The results suggest that feedback does have a positive effect on improving maths and language scores for both left-behind and non-left behind children. In maths, there was an effect size of +0.16 standard deviations in Year 4 and +0.20 standard deviations in Year 6. For language the effect size was +0.09 standard deviations for Year 4 and +0.20 standard deviations for Year 6.  When feedback was communicated to parents the achievement gains were larger for younger left-behind children than for non-left behind children. For left-behind children in Year 4 there was an additional +0.30 standard deviations improvement in maths.

Source: Student feedback, parent-teacher communication, and academic performance: Experimental evidence from rural China (February 2018), IZA Institute of Labor Economics

Trialling a social-emotional learning programme for teenagers

The MindOut programme is a social-emotional learning programme, developed in Ireland, and based on CASEL’s five core competencies for social-emotional learning: self-awareness, self-management, social awareness, relationship management and responsible decision-making. A new article by Katherine Dowling and colleagues in the Journal of Youth and Adolescence reports the results of a cluster-randomised controlled trial of the programme.

The study took place in 34 secondary schools in Ireland (17 intervention, 17 control) with high levels of disadvantage (at least 70% of pupils classified as educationally disadvantaged). Teachers from the intervention schools took part in a one-day training session, and then delivered the MindOut programme over 13 weekly sessions. A total of 675 pupils (ages 15-18) completed a baseline assessment, with 497 pupils remaining in the study post-intervention. A range of measures were used to evaluate the impact on social-emotional skills, mental health and well-being and academic outcomes.

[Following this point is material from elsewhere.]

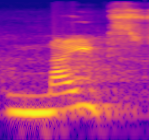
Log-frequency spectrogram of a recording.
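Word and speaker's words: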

Results showed that for some social and emotional skills, there were significant improvements for intervention pupils, including the use of more positive coping strategies and increased social support coping. On mental health and well-being, the intervention significantly reduced levels of stress and depressive symptoms. However, there was no effect on academic outcomes (pupils’ achievement motivation as rated by teachers, and attitudes toward school).

Source: A cluster randomized-controlled trial of the MindOut social and emotional learning program for disadvantaged post-primary school students (April 2019), Journal of Youth and Adolescence

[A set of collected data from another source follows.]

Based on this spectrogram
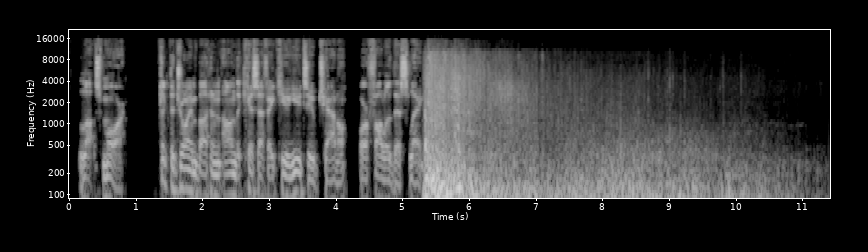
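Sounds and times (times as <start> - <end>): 
speech: 0.2 - 6.1
deep boom sound effect in podcast intro: 5.4 - 11.4.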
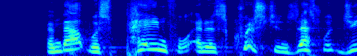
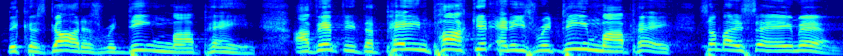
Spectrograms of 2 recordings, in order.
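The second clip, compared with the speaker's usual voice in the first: louder preaching voice; preaching rising; 2 semitones lower, 6 dB louder than usual. Real, not acted. Pastor preaching redemption to the congregation, building louder. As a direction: preach it with growing force.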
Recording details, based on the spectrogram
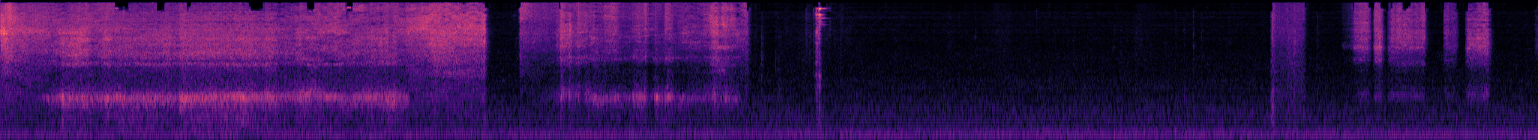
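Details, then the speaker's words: During a dental filling placed with a dental assistant, loud hissing air-water spray with a steady whistling tone, then gurgling suction and short air bursts over a low hum. "now I'm just placing a filling on my patient do you guys do feelings let me know in the comments down below"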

Kindergarten-based yoga programme improves cognition and behaviour in children

A randomised controlled trial published in Frontiers of Psychology, assesses the impact of a kindergarten-based yoga programme on cognitive performance, visual-motor coordination, and inattentive and hyperactive behaviours in five-year-old Tunisian children.

Forty-five children (28 female and 17 male) took part in the 12-week trial, and were randomly assigned to one of three groups. Fifteen children performed Hatha yoga twice a week for 30 minutes per session, 15 children performed generic physical education twice a week for 30 minutes per session, and another 15 children performed no kind of physical activity, and served as a control group.

Prior to and after the 12 weeks, all children completed a visual attention test and a visual-motor precision test, and teachers evaluated their inattention and hyperactivity behaviours. The three interventions were conducted in parallel and supervised by teachers who were not involved in rating the children’s behaviour pre- and post-test.

Sana Jarraya and colleagues found that yoga had a positive impact on children’s inattention and hyperactivity compared to the other two groups. Yoga also had a positive impact on the completion times for two visual-motor precision tasks in comparison to children in the physical education group. The visual attention scores of the yoga group were also higher in comparison to the control group.

The researchers concluded that yoga could be a cost-effective exercise for enhancing cognitive and behavioural factors relevant for leaning and academic achievement among young children.

Source: 12 weeks of kindergarten-based yoga practice increases visual attention, visual-motor precision and decreases behavior of inattention and hyperactivity in 5-year-old children (April 2019), Frontiers in Psychology